Task statement
Beginning at the line that includes "Process the spectrogram", print each remaining line of the data word for word. Output nothing else.

(Stored entries)

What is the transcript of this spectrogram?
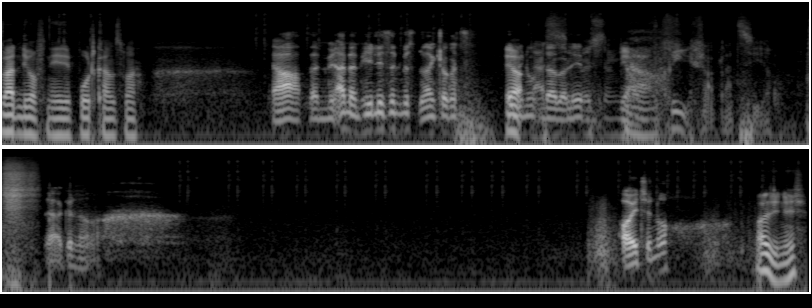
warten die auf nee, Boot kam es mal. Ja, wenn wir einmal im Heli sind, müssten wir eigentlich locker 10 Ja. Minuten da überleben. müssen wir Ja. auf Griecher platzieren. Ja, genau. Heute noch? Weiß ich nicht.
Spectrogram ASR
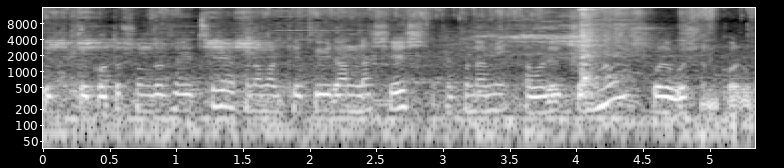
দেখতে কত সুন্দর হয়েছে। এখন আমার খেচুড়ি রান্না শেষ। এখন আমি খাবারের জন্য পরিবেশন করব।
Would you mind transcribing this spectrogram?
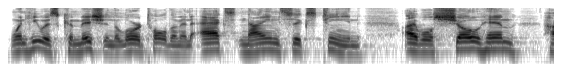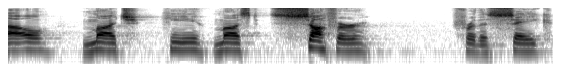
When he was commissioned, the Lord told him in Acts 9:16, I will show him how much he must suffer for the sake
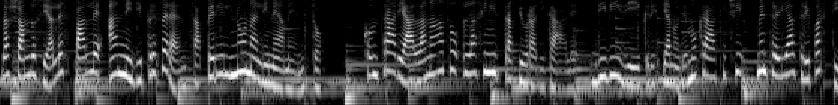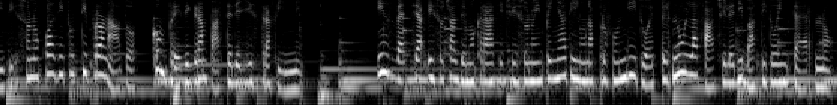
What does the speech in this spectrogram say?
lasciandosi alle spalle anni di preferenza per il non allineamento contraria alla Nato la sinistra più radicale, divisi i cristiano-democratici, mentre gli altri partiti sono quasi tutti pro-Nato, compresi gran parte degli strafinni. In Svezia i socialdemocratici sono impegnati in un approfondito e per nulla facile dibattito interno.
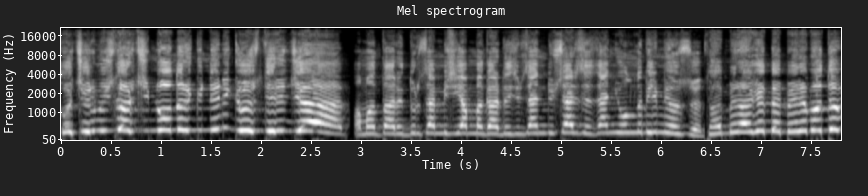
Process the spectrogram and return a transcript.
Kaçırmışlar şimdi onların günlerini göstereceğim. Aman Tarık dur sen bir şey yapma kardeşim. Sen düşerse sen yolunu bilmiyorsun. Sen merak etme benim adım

Answer to this task
Process the spectrogram and return a transcript.
Kaçırmışlar şimdi onların günlerini göstereceğim. Aman Tarık dur sen bir şey yapma kardeşim. Sen düşerse sen yolunu bilmiyorsun. Sen merak etme benim adım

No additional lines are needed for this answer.